Fortunately, I am not that kid anymore and I slowly started to come back to my adult mind and body. After I had recovered a bit from this tantrum, I had the strength to listen to my wise self. He came through with a very clear message: Forgiveness was the key. Not only did I have to ask my flat mate for forgiveness, more importantly, I needed to forgive myself.
Eventually the night ended with lots of love and empathy for each others situation. My tantrum and the subsequent forgiveness had led to the start of an open conversation. Not wanting to repeat this scenario, I understood the importance of forgiveness. Forgiveness in every single instance.
Furthermore, the tantrum has led me to do more effort to understand myself.
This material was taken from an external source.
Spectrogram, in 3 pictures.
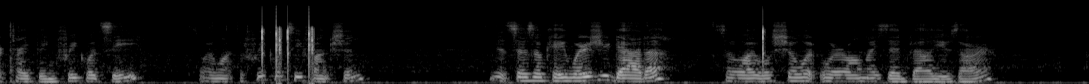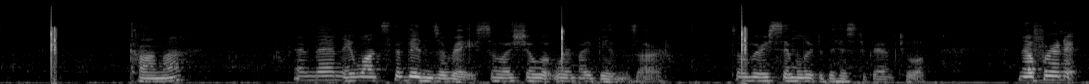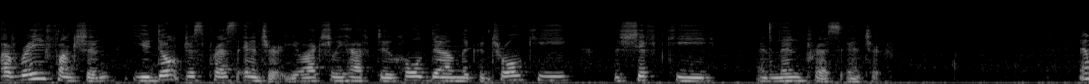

Obviously, I still feel like a worthless and bad person deep inside. I still feel people don’t listen to me and don’t think I am important or worthy enough.
Now I am actively working on my self-esteem. I do listen and value the feedback from my inner critic, but I don’t pay any attention to his negative tone anymore. I take little steps to bettering myself, but I don’t beat up on myself, my inner critic or anyone anymore whenever I fall back into the old patterns.
Being more loving towards yourself will automatically make it easier to be more loving towards others. This will inevitably lead to better social contacts and a higher self-esteem. You will notice the voice of your inner critic slowing down which gives room to the voice of your higher self.
My inner critic about this blog
Yes, my inner critic is also criticizing me on this blog. I have never been a great writer (not to say a really bad one), but I am very eager to share my stories and insights. For months I had been playing with this idea, but always dismissed it because of my inner critic. He said things like: “You are a horrible writer!” and “No one is interested in your stories! Why do you actually think you are?!". But now I have listened long enough and it’s time to give more attention to my wise self.
My wise self about this blog
The sweet voice of my wise self told me it really doesn’t matter whether I succeed or fail; the most important is to follow my heart. I don’t have anything to loose. And even if I can only motivate and inspire one single person via my blog, it has been worth all the effort 🙂
But of course, I am also very interested in being motivated and inspired myself and this blog is an awesome tool for that. So, if you have experiences or ideas you would like to share, I would love to hear them! Feel free to leave a comment below and share your insights with us 🙂